“It was a lot of work and good money, but I oversaturated myself badly … There was no reason to be excited if you heard, ‘Oh, Big Daddy Graham’s in town.’ I was always in town. It got really bad,” Mr. Graham told the Inquirer in 1999. “Radio saved me.”

Since 2019, Mr. Graham had been paralyzed from the waist down following a spinal cord injury involving a burst blood vessel, and never fully recovered. But that didn’t keep the notorious hustler away from the microphone. Despite his health issues, he and Conklin were scheduled to perform together later this month at the Colonial Theatre in Phoenixville, a show that had been delayed due to the COVID-19 pandemic.

“He was a tireless promoter and a relentless worker, and his great talent was storytelling,” Conklin said. “He willed himself into the business, and he forged a 40-year career. It’s unlike anything I’ve ever seen.”

In recent years, despite the loss of his mobility, he would still make a point to appear around town. In May, he attended his first Sixers game at the Wells Fargo Center since his injury, and he also showed up to a book launch for a revised edition of The Great Book of Philadelphia Sports Lists he wrote alongside fellow WIP host Glen Macnow.

“He was a brilliant man who didn’t want people to know he was brilliant. He was bighearted guy who wanted people to think he was cheap.
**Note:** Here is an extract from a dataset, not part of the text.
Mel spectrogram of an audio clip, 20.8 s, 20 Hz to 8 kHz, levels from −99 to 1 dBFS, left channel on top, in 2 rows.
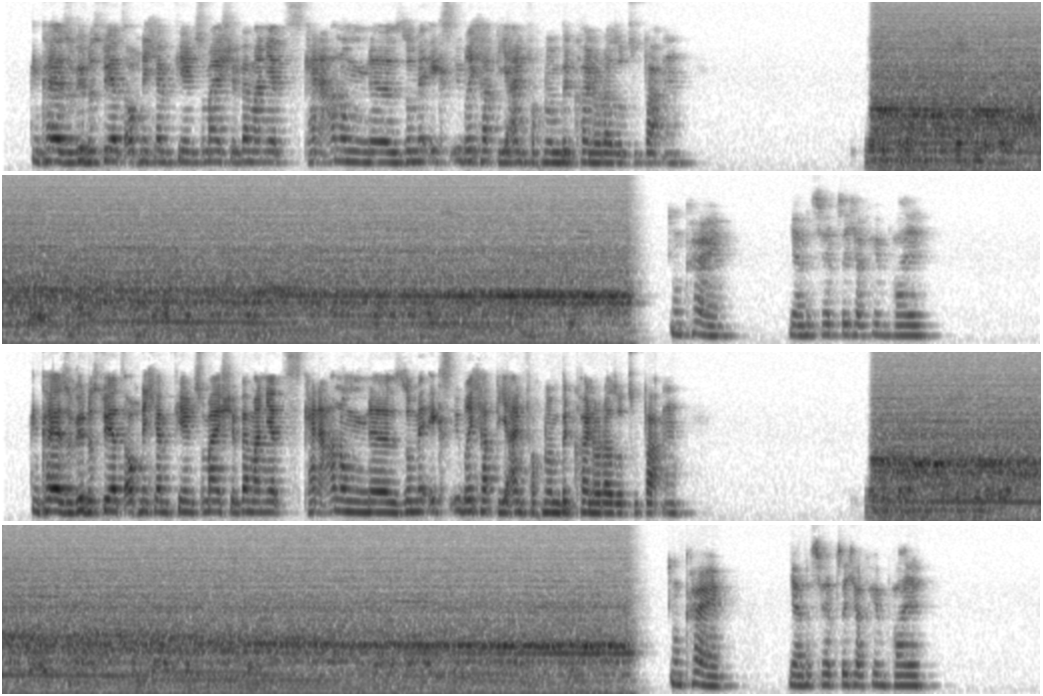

He was a profound guy who sometimes masqueraded as a clown,” Macnow said. “He was just a sweetheart of a man, and the more you got to know him, the more complex and fascinating he really was.”

In addition to his wife and two children, Mr. Graham is survived by his sister, Liz; sons-in-law Matt and Bill; and two grandchildren, Lucy and Jameson.

The family is planning a private funeral, but said they plan to hold a public charity benefit to honor Mr. Graham. Donations in his name can be made to the Delaware Valley chapter of the Alzheimer’s Association and to Magee Rehabilitation Hospital in Philadelphia.